With a varied career path that has included stints singing in the teen pop group RubyBlue and teaching the fourth grade, you’d hardly expect Alexis Krauss to have a soft spot for spiked leather jackets, big hoop earrings, and blunt jet-black bangs. Yet the Sleigh Bells front woman has developed a badass onstage persona that pairs perfectly with the band’s chainsaw rock sound. Since forming the Brooklyn-based outfit with Derek Miller in 2008, the twosome has released two albums (the latest, Reign of Terror, came out earlier this year) and garnered a diverse range of fans—including M.I.A., who signed them to her music label—and the throngs of kids who come to their sold-out shows to watch Krauss sing, dance, and headbang her way through the set. How does she maintain the high-level energy, night after night? “I try to stay as sober, well rested, and active as possible,” she explains, adding, “I bring my bike on the road with me and lately I’ve been practicing a lot of hot yoga—it’s an incredible challenge but the payoff is worth it!” Before heading out on a two-month tour, which takes Sleigh Bells across the U.S. and through Europe, Krauss let Style.com in on a few of her other tricks, including how to trim tough-girl bangs, doing your own nail art, and what it feels like to get a custom-made jacket from Nicola Formichetti.
What has been the biggest difference between releasing the first and second albums?
Our confidence levels.

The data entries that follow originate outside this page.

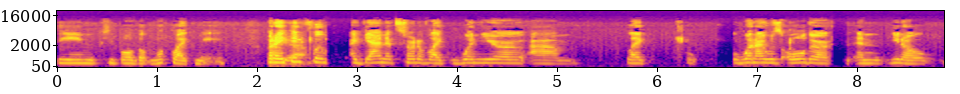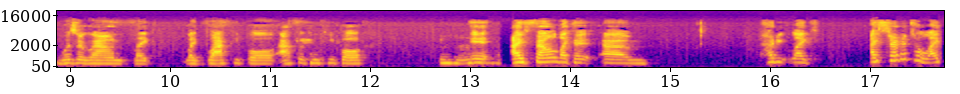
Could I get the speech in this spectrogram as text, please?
seeing people that look like me. But I think for again, it's sort of like when you're um, like when I was older and you know was around like like black people, African people, Mhm. it, I found like a um how do you like I started to like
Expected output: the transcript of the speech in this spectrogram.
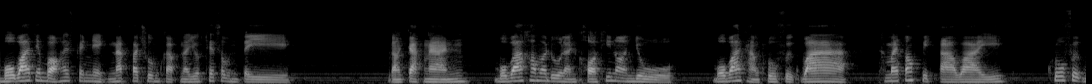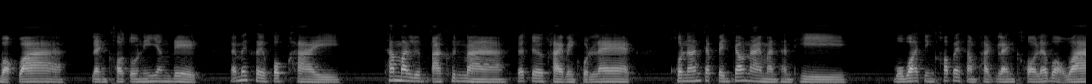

We are more assertive and more capable of making smarter business and creative decisions. We’ve learned to never compromise and to never succumb to the pressure or expectations of others. We no longer feel like the new kids on the block, and as a result we are more comfortable being who we want to be.
Rock ‘n’ roll has its fair share of tough girls. What is it about certain symbols of toughness—be it leather jackets or jet-black hair—that you think appeals to a lot of female performers?
I can only speak for myself, and in our case the band’s aesthetic is inextricably linked to the music we make. I want my style to represent our sound, which is bombastic, energetic, and tough while also being playful, innocent, and feminine. I like wearing clothes that represent that juxtaposition, whether it be pairing a studded leather jacket with a pair of pastel daisy dukes or classic white Keds with shredded fishnet stockings. I’m also constantly referencing the looks of rock ‘n’ roll’s most badass women, like Joan Jett, Cyndi Lauper, Lita Ford, Debbie Harry, or Mary Weiss, to name a few.
So your look is pretty thought-out?
Honestly, it’s something that I’m constantly thinking about and cultivating. When I began performing in Sleigh Bells I was still teaching fourth grade, and it took some time to transition my wardrobe from business casual to what it is today. I did tons of research looking into designers and cultivating relationships with my favorites. I love working closely with small labels such as Obesity & Speed and Bambi and Manson to create looks that are compatible with mine and the band’s sensibilities. Like many women I love experimenting with clothing and makeup and I’m always pushing myself to take risks and try different things.